Gimlets Please (Hold the Turkey)
Heading out to do a little emergency trim repair, my neighbor was helping me carry some tools. I said, “Grab those gimlets over there, too.”
“Gimlets? I don’t understand… you want turkey guts?”
“Where I come from we say ‘giblets’ with a ‘j’ my friend… I said gimlets,” with some emphasis on the first syllable.
“Ah, gin and lemon juice… sounds good, but can we still fix my trim?”
“No, no, gimlet, from the French word ‘guimbelet,’ meaning to bore or twist.”
My neighbor was unamused. He, like most of us, gets pretty interested when I show him big burly noisy power equipment and nods appreciatively at finely crafted heirloom hand tools, and even feigns interest when he sees me doing something as mundane as sharpening. But my little set of gimlets did not excite him at all. They should have, because in the Down To Earth Woodworking Shop these are must-have constantly used tools.

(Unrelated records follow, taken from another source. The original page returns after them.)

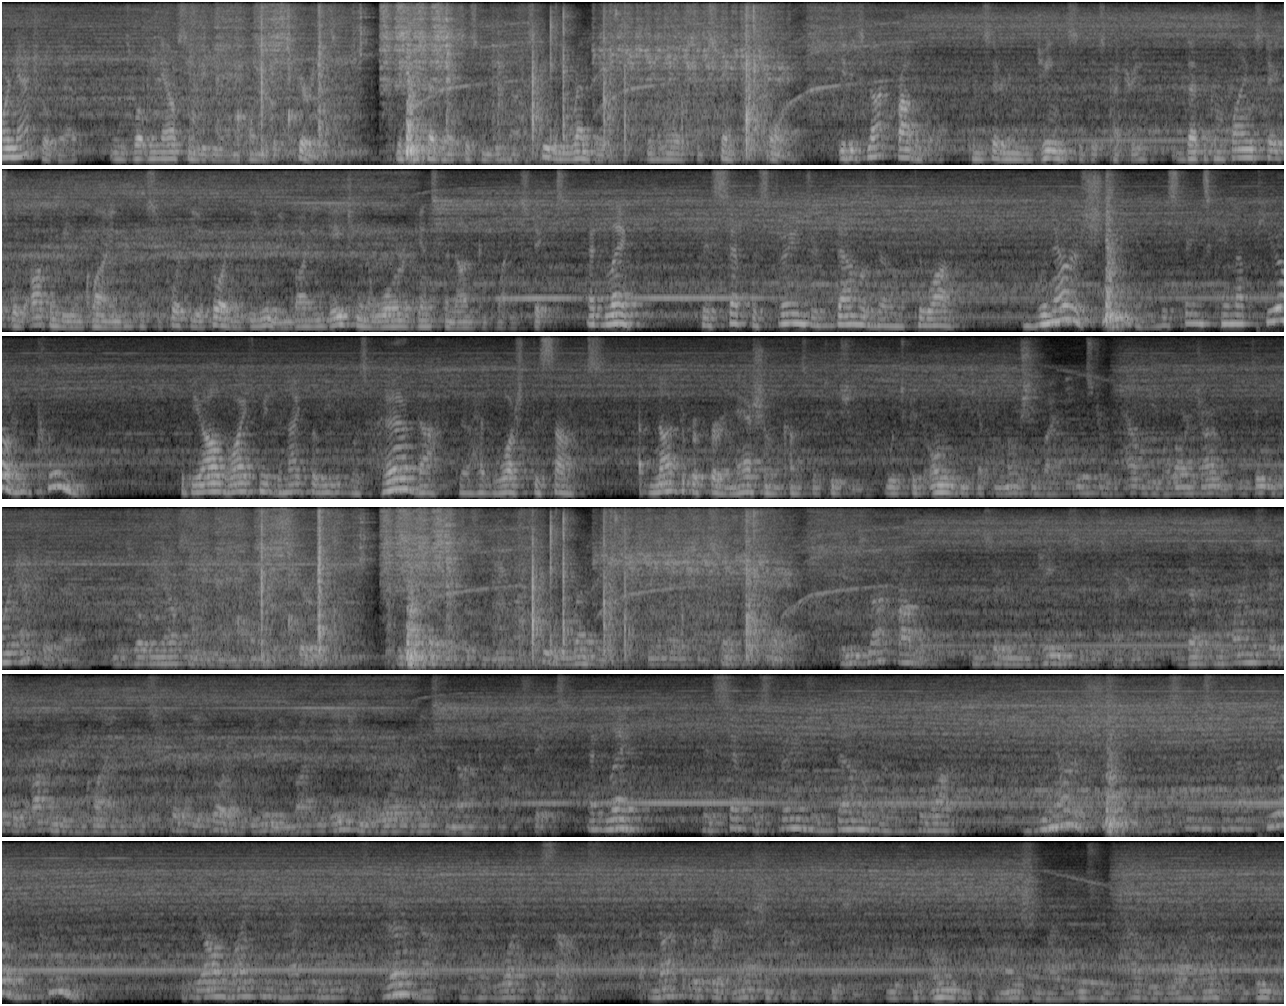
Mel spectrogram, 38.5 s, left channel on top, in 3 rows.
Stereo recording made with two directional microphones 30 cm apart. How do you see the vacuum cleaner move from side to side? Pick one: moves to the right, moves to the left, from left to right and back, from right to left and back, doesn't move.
moves to the right.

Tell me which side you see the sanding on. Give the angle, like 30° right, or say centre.
50° left.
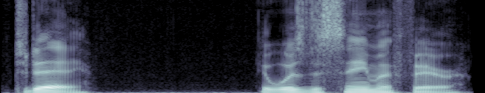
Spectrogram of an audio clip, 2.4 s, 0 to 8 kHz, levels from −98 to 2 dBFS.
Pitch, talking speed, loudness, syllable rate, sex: 95 Hz, 125 wpm, -18 LUFS, 5.6 syllables/s, male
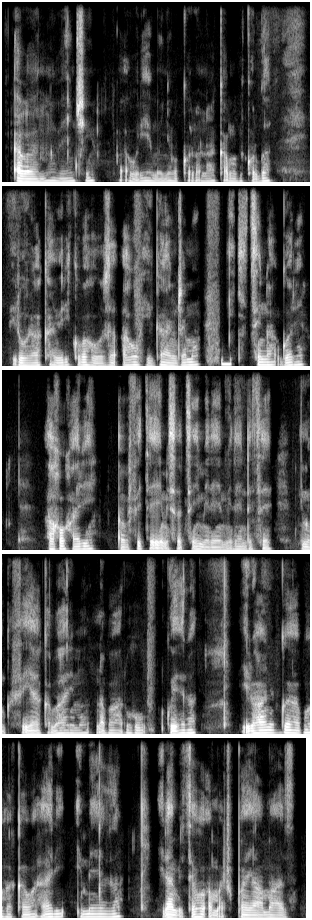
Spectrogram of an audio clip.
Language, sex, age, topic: Kinyarwanda, male, 18-24, health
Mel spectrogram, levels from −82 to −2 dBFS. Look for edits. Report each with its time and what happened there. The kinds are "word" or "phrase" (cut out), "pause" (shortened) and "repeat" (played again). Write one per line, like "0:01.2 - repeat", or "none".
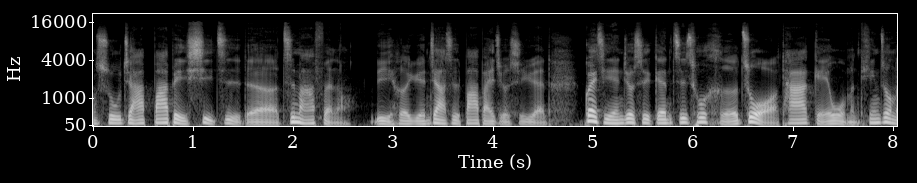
none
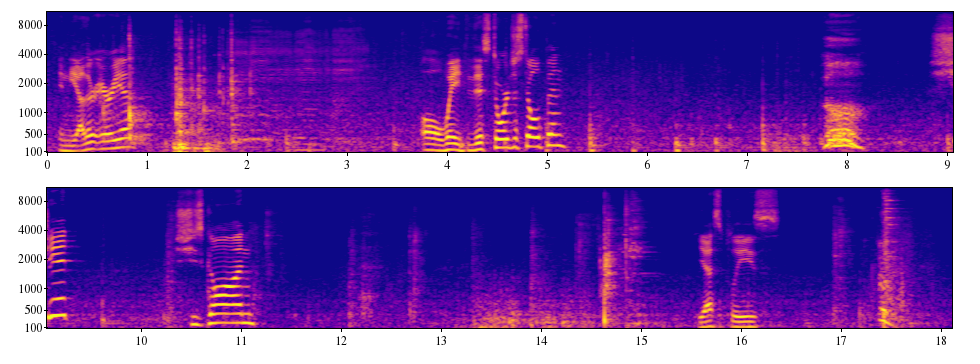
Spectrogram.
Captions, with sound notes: In the other area? (door creaking) Oh wait, did this door just open? [gasps] Shit! She's gone! Yes, please.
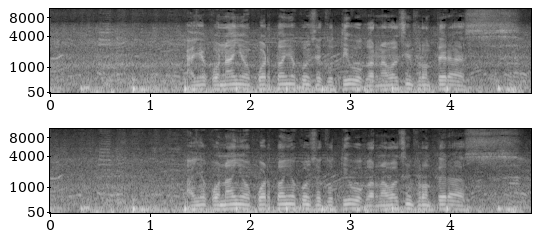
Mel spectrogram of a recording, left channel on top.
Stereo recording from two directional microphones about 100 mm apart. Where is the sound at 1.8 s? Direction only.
35° right (ahead or behind).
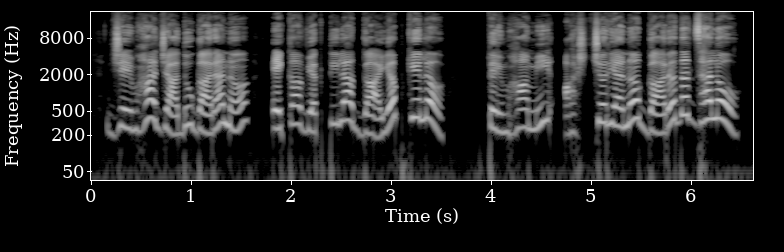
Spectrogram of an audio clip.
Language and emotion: Marathi, surprised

A set of seven of these indispensable little augers costs about 15 bucks, but are the go-to tools for making a quick pilot hole or through-hole for a screw, a hole for a nail (to prevent splitting), or a starter hole for a larger power-driven drill bit. In a pinch I’ve even used the sharp point of a gimlet as a scratch awl. Gimlets will get into places that drills sometimes cannot, they are precise, they look pretty cool, and they feel great in your hand.
And what a timesaver! With one or two pilot holes to make, finding the right size drill bit, chucking it up, and drilling the holes can take several minutes. Grab a gimlet, place the sharp point precisely on the mark, and with a couple of quick turns, a perfect pilot hole is made. There is no need to worry about over-drilling or using depth stops, either. With a gimlet, work can be very precise.
Installing nine sets of drawer slides in the new shop desk / work bench / glue-up table / clutter catcher (click here to see the video series), I used a gimlet to quickly and precisely make pilot holes dead center in the elongated holes in the slides. I could not have been as precise with a drill bit or by marking with a pencil and drilling. Nor could I have used a self-centering bit in the elongated holes. If a power drill had gotten away from me I could have easily drilled right through the side of the cabinet.
Gimlets are formed with a sharp screw thread on the first quarter- to half-inch. That screw thread then changes to a familiar auger-cutting pattern. That configuration is why you will sometimes hear these tools called “auger gimlets” or “gimlet augers.” The screw tip pulls the point into the work effortlessly, and if you continue to turn, the augur grooves enter the hole and with each turn cut and pull the debris from the hole.
Well made gimlets, like these, seem to self-straighten as they enter the work piece, so straight holes are a cinch. I often use the largest gimlet in the set to make clearance holes for the familiar #8 cabinet pull screws that accompany most knobs, handles, and pulls. Straight holes make attaching the hardware much simpler.
Gimlets are sized (nominally) in metric measurements, and for a while I had a difficult time matching gimlet to screw, especially for pilot holes. You can do what I did for a long time, and simply hold the screw up to each size gimlet in turn until you find the gimlet that best matches the screw you want to use. To simplify, though, we have created a chart you can use.
Try them, and in time, the gimlet will become one of your most-used tools, too.